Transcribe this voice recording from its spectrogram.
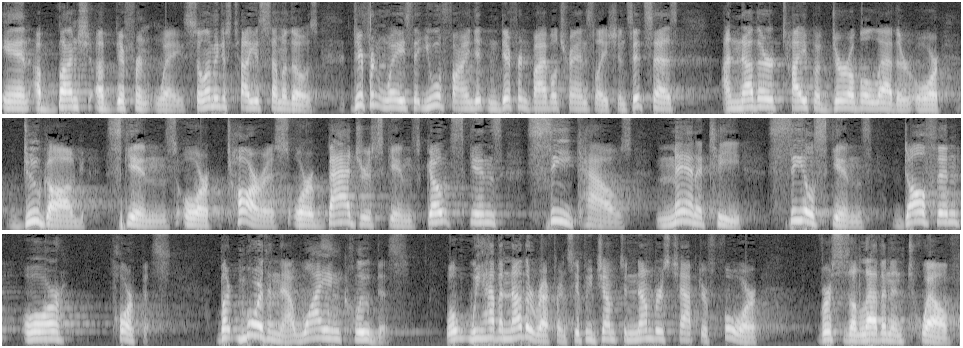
in a bunch of different ways. So let me just tell you some of those. Different ways that you will find it in different Bible translations. It says another type of durable leather, or dugong skins, or taurus, or badger skins, goat skins, sea cows, manatee, seal skins, dolphin, or porpoise. But more than that, why include this? Well, we have another reference. If we jump to Numbers chapter 4, verses 11 and 12.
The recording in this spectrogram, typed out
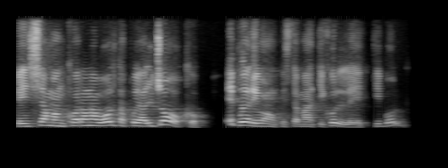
pensiamo ancora una volta poi al gioco e poi arrivano questi amati collectible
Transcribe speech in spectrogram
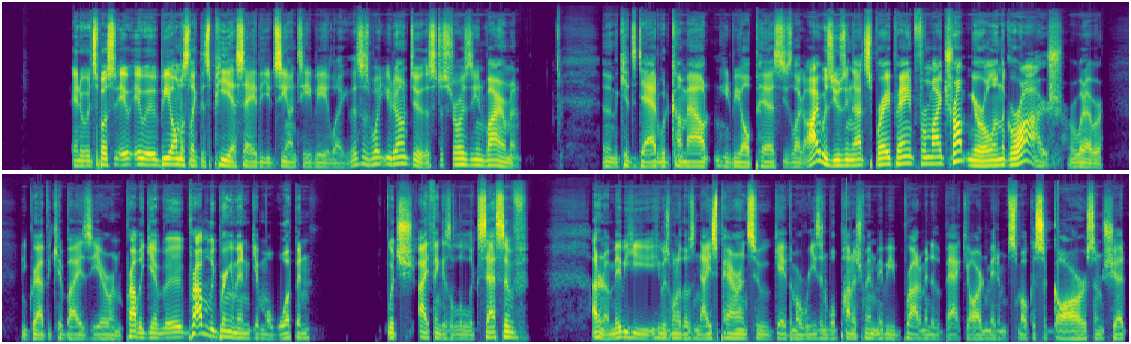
And it would supposed to, it, it would be almost like this PSA that you'd see on TV, like this is what you don't do. This destroys the environment. And then the kid's dad would come out and he'd be all pissed. He's like, I was using that spray paint for my Trump mural in the garage or whatever. He'd grab the kid by his ear and probably give, uh, probably bring him in and give him a whooping, which I think is a little excessive. I don't know. Maybe he he was one of those nice parents who gave them a reasonable punishment. Maybe he brought him into the backyard and made him smoke a cigar or some shit.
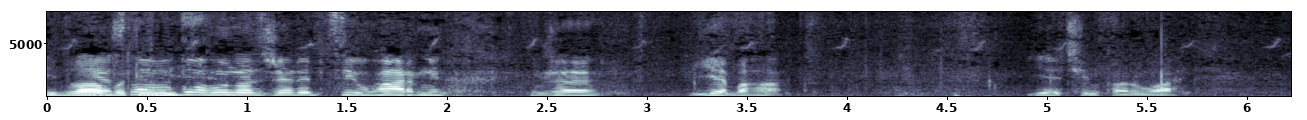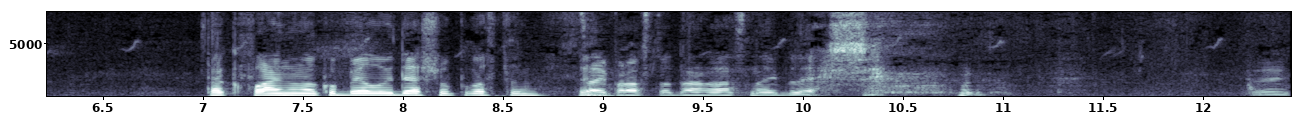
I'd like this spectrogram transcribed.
і два або три слава місяці. Богу, у нас жеребців гарних вже є багато. Є чим парувати. Так файно на кобилу йде, що просто Цей все. просто до нас найближче. Цей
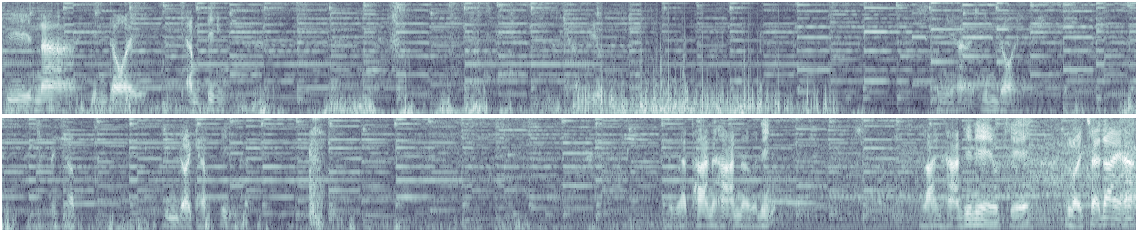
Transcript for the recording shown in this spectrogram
ที่หน้าหินดอยแคมปิ้งครับวิวนี่ฮะหินดอยนะครับหินดอยแคมปิ้งเดี๋ยวทานอาหารหน่อยวันนี้ ร้านอาหารที่นี่โอเค อร่อยใช้ได้ฮะ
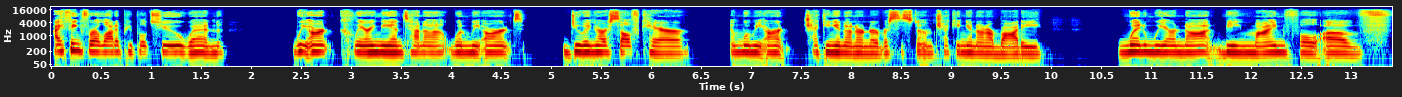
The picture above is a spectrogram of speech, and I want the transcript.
I think for a lot of people too, when we aren't clearing the antenna, when we aren't doing our self care, and when we aren't checking in on our nervous system, checking in on our body, when we are not being mindful of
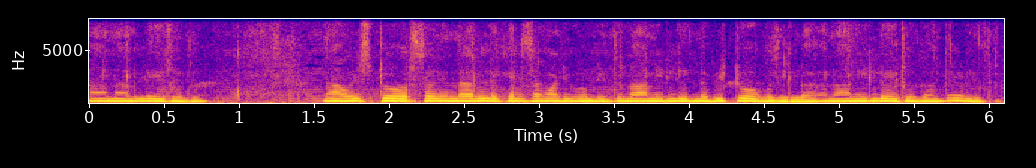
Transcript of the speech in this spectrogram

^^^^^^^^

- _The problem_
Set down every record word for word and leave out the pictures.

- _Answer box_
Transcribe this voice recording from its spectrogram.
in a bunch of different ways. So let me just tell you some of those. Different ways that you will find it in different Bible translations. It says another type of durable leather, or dugong skins, or taurus, or badger skins, goat skins, sea cows, manatee, seal skins, dolphin, or porpoise. But more than that, why include this? Well, we have another reference. If we jump to Numbers chapter 4, verses 11 and 12.
The recording in this spectrogram, typed out
pensiamo ancora una volta poi al gioco e poi arrivano questi amati collectible
Transcribe speech in spectrogram
And it would supposed to, it, it would be almost like this PSA that you'd see on TV, like this is what you don't do. This destroys the environment. And then the kid's dad would come out and he'd be all pissed. He's like, I was using that spray paint for my Trump mural in the garage or whatever. He'd grab the kid by his ear and probably give, uh, probably bring him in and give him a whooping, which I think is a little excessive. I don't know. Maybe he he was one of those nice parents who gave them a reasonable punishment. Maybe he brought him into the backyard and made him smoke a cigar or some shit.
I'd like this spectrogram transcribed.
і два або три слава місяці. Богу, у нас жеребців гарних вже є багато. Є чим парувати. Так файно на кобилу йде, що просто Цей все. просто до нас найближче. Цей
Transcript for the recording shown in this spectrogram
ที่หน้าหินดอยแคมปิ้งครับวิวนี่ฮะหินดอยนะครับหินดอยแคมปิ้งเดี๋ยวทานอาหารหน่อยวันนี้ ร้านอาหารที่นี่โอเค อร่อยใช้ได้ฮะ
The picture above is a spectrogram of speech, and I want the transcript.
I think for a lot of people too, when we aren't clearing the antenna, when we aren't doing our self care, and when we aren't checking in on our nervous system, checking in on our body, when we are not being mindful of
Transcript of the speech in this spectrogram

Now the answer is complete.